- Standard Number:
OSHA requirements are set by statute, standards and regulations. Our interpretation letters explain these requirements and how they apply to particular circumstances, but they cannot create additional employer obligations. This letter constitutes OSHA's interpretation of the requirements discussed. Note that our enforcement guidance may be affected by changes to OSHA rules. Also, from time to time we update our guidance in response to new information. To keep apprised of such developments, you can consult OSHA's website at https://www.osha.gov.
April 17, 1981
Mr. Joel Rubinstein
Sadur and Pelland
Chartered Attorneys at Law
2000 L Street, N.W. - Suite 612
Washington, D.C. 20036
Dear Mr. Rubinstein:
The Office of Variance Determination has referred your letter of March 30, 1981, to this office for technical review. The letter requests a temporary variance from sections 29 CFR 1926.105(a) and 1926.105(c)(1) and 29 CFR 1926.750(b)(1)(ii) concerning perimeter netting.
29 CFR 1926.105(a) requires safety nets to be provided when workplaces are more than 25 feet above the ground or water surface, or other surfaces where the use of ladders, scaffolds, catch platforms, temporary floors, safety lines, or safety belts is impractical. This standard has been interpreted by the Courts to mean that employees exposed to falls of 25 feet or more must be protected by safety nets or some other device. Ironworkers tied off to adequately engineered static lines, while working on the horizontal portions of steel trusses, are not in violation of 29 CFR 1926.105(a).
A system of ladders used in accordance with 29 CFR 1926.450 to provide access and egress for ironworkers to the top of the steel properly engineered, would provide required employee protection.
Additionally, the alternative method to lift ironworkers in a man-cage complying with both STD 1-11.2 and STD 3-12.3 (copy enclosed) is acceptable.
[This document was edited on 6/20/2005 to strike information that no longer represents OSHA policy.]
An ironworker, while in the process of initially connecting steel members, is ordinarily not required to tie off to the steel with a safety belt, due to the hazard presented by the steel when moving and suspended from a crane.
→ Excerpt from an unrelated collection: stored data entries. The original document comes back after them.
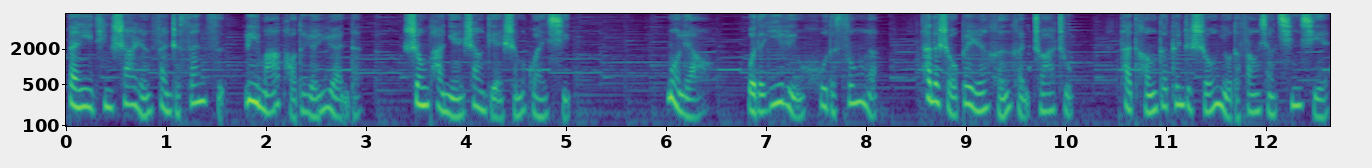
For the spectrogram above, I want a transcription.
但一听“杀人犯”这三字，立马跑得远远的，生怕粘上点什么关系。末了，我的衣领忽的松了，他的手被人狠狠抓住，他疼得跟着手扭的方向倾斜。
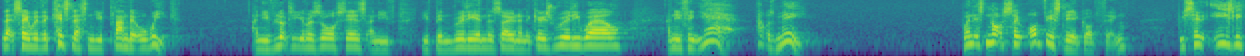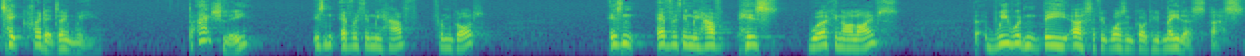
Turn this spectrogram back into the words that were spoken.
let's say with the kids' lesson, you've planned it all week, and you've looked at your resources, and you've, you've been really in the zone, and it goes really well, and you think, yeah, that was me. When it's not so obviously a God thing, we so easily take credit, don't we? But actually, isn't everything we have from God? Isn't everything we have His work in our lives? We wouldn't be us if it wasn't God who made us us.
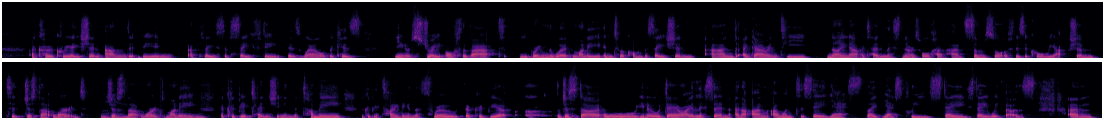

Similarly, in those situations in which it is not possible or more hazardous to protect the connector by other means, such as safety nets, we would not consider it a violation of 29 CFR 1926.105(a) or 1926.105(c)(1), if the ironworker made the initial connection without fall protection. However, once the initial connection is completed, the ironworker would have to tie off to the static line on the truss if he is going to move laterally. It appears from the representations in your letter that some of the connecting work at the D.C. Convention Center cannot be performed at all, or cannot be performed without creating greater hazards unless the connector works without fall protection.
If I may be of further assistance, please call or write.
Bruce Hillenbrand, Deputy Director,
[Directorate of Cooperative and State Programs]
[Correction 6/20/2005. See OSHA Directive CPL 02-01-034 "Inspection policy and procedures for OSHA's steel erection standards for construction" published on 3/22/2002 for the current policy on OSHA's steel erection standards (1926 Subpart R) for construction.]